### What is expected
Retype the lines below exactly, but only those from the line that has "The words in this spectrogram, written out" through the line that has "Decode the speech". Omit every picture.

Data excerpts section start

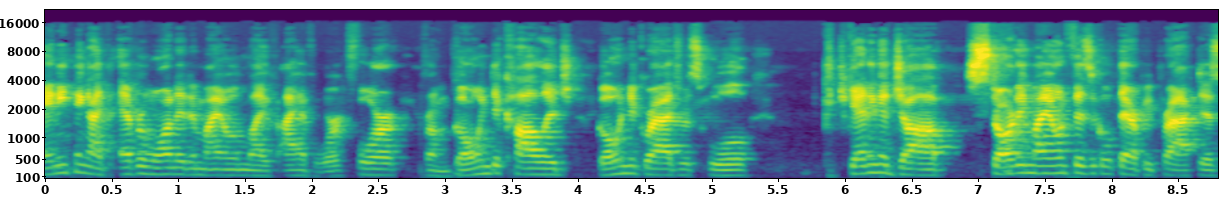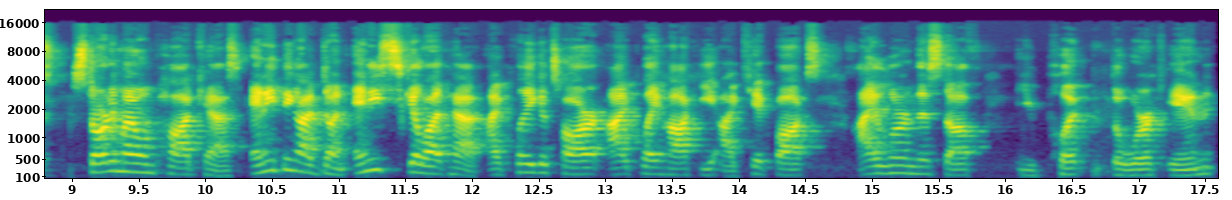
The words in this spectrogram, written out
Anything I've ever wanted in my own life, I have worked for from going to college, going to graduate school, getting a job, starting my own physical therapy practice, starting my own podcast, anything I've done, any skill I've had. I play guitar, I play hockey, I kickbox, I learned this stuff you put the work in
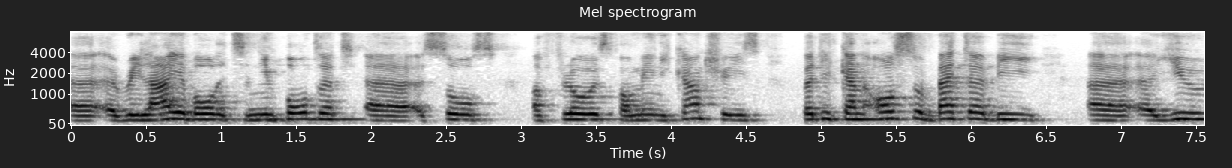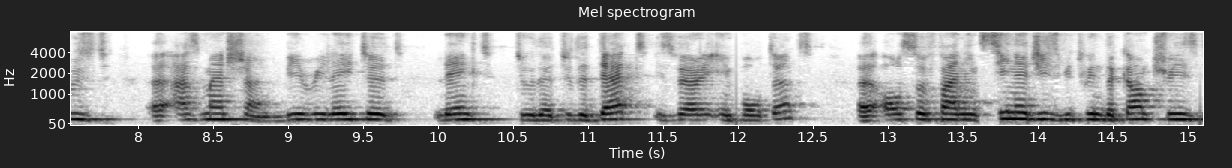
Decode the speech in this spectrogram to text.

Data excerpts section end
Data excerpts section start

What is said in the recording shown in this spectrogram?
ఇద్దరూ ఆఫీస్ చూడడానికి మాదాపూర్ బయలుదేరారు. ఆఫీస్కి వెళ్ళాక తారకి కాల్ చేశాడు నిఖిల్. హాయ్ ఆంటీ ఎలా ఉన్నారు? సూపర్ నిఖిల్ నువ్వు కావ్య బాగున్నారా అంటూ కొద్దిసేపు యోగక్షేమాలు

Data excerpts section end

### Reply
The words in this spectrogram, written out
Anything I've ever wanted in my own life, I have worked for from going to college, going to graduate school, getting a job, starting my own physical therapy practice, starting my own podcast, anything I've done, any skill I've had. I play guitar, I play hockey, I kickbox, I learned this stuff you put the work in
Decode the speech in this spectrogram to text.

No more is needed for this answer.